Intel, the world’s biggest manufacturer of computer chips, and by far the one with the most advanced manufacturing capabilities, is holding a big event in San Francisco which it described in an invitation to reporters as its “most significant technology announcement of the year.” It provided no further details.
This appears to be the announcement that CEO Paul Otellini alluded to during Intel’s quarterly earnings conference call last month. Intel has kept a pretty tight lid on the details, but I’ve talked to enough people who say this is one of those times when Intel will “open the kimono” on what will be going on inside its chip factories–or fabs–later this year. The big news will revolve around Intel’s disclosure of its 22-nanometer manufacturing process. It’s the sort of thing that gets people who know chips kind of excited and leaves others kind of cold. But in fact, everyone should be kind of excited about this.

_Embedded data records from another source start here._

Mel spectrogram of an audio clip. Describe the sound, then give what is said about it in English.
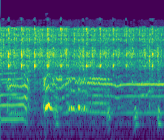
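Chickens cluck in short, quick bursts while a rooster's drawn-out crow rings through underneath, a busy barnyard chorus with no voices, lasting under two seconds. “It's chickens in the news. And now, the Flopcast presents... Chickens in the news.”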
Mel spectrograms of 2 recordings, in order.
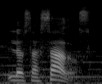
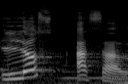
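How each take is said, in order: First: The s runs straight into the next word. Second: The s is kept apart from the next word. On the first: The speaker calls it right. "se dice los asados. Porque, porque suena mejor al oído" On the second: The speaker calls it wrong. "no se dice los asados"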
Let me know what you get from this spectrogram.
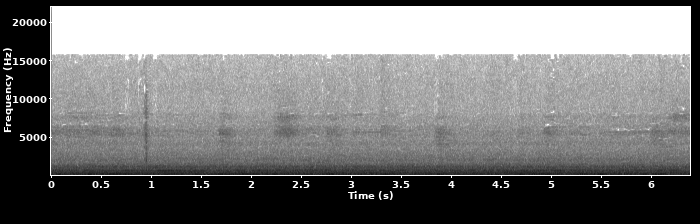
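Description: A train running past at a level crossing, a steady rumble.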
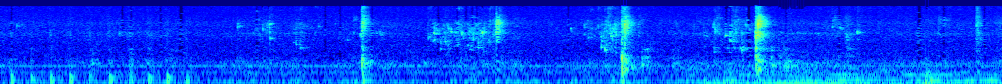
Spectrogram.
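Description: Faint water sloshing as a plastic gold pan is dipped and swirled in a tub of water while panning paydirt, with three sharp splashes about a third, two thirds and three quarters of the way through.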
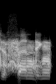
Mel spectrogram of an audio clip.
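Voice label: "defending" English, speech; DCS; Allied Flight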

Perhaps you’ve heard of Moore’s Law. This was the observation in 1965 by the Intel co-founder Gordon Moore (pictured at the Intel Museum in 2005) that the number of transistors that could be crammed onto a chip doubles–and the size of those chips tended to shrink–as manufacturing technology improved on a fairly regular basis: About every 18 to 24 months. That shrinking meant two things. Chipmakers could make a chip with the same computing power as the previous generation more cheaply, or they could make a more powerful one with more transistors for about the same cost.

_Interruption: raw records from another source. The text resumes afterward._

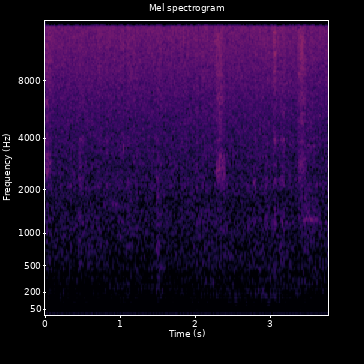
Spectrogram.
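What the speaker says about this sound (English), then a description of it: "let me write it very clearly here" A pen scratches across paper while a derivative formula is written out by hand, soft, close and continuous with no talking.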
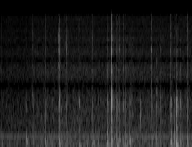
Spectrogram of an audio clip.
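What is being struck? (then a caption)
Plastic laptop keyboard. Fingertips tap the keys of a dark plastic laptop keyboard while typing, producing an uneven run of soft, short, dry clicks that grow busier and slightly louder toward the end. A faint steady hum sits underneath.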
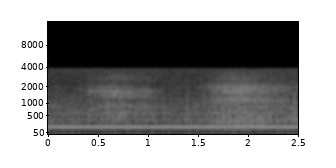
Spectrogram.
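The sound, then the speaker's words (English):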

It all comes down to how many transistors you can cram onto a chip, and how many useful chips you can get from a single silicon wafer. In both cases, more is better. Moore’s observation–which was first published 46 years ago this month–has held up remarkably well and has proven one of the most important engines of growth in the technology industry. All the computing oomph you take for granted in your notebook, your smart phone, in the cloud, and all around you happens in part because the chips inside the hardware have gotten smaller and yet ever more powerful every two years or so.

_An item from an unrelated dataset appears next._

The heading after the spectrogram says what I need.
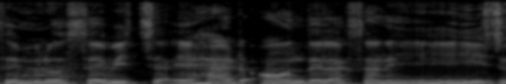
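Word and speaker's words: Milošević: A narrow-minded Serb nationalist Milosevic pronounced Milosevic had won the election.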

So back to today’s announcement. As I mentioned, it’s going to revolve around its 22-nanometer manufacturing process. A nanometer is a billionth of a meter, and its current factory processors turn out chips with transistors that are somewhat bigger–32 nanometers. Intel executives often refer to a process they call “tick-tock.” Today constitutes a tick, when in odd-numbered years, a new manufacturing process comes online and the previous generation chips are shifted to being built with the smaller transistors. A “tock” occurs in even-numbered years when Intel engineers come up with new chip designs that really show what the new factory processes are capable of. The implication is that it’s so regular you can almost set your watch by it. Intel’s long-term strategy can be summed up like so: Tick, tock, repeat.
On top of that there are likely to be disclosures about some of the advances in physics that Intel has had to make in order to get chips with transistors so small to work properly. When you’re dealing with things that small, the individual electrons flowing on the chip sometimes don’t behave as they should. For example, in 2007 Intel had to add the element Hafnium to its chip-making process in order to stop individual transistors from wasting electricity. (It was more complicated than that, but that in a nutshell was the problem.) Billions upon billions of transistors in billions of computers around the world wasting electricity is a bad thing, both financially–power is expensive–and environmentally.
What’s funny is that for years people have been saying that Intel–and indeed the entire chip industry–can’t continue on the Moore’s Law trajectory. At some point things get so small that you’re dealing with individual atoms and you can’t get any smaller than that. However, every time people have predicted its end, something happens to keep it going. A lot of companies have come up with some important advances that have kept it going. In the 1990s and early 2000s, IBM came up with some important advances that kept Moore’s Law on track. But more often that not it has been Intel that has kicked down the door when the experts said it was locked. Today it will probably kick down another.
This older video was created around the time that Intel unveiled its 45-nanometer process with Hafnium–kicking down one of those earlier doors. Perhaps there will be another today. Check in later as I cover the announcement.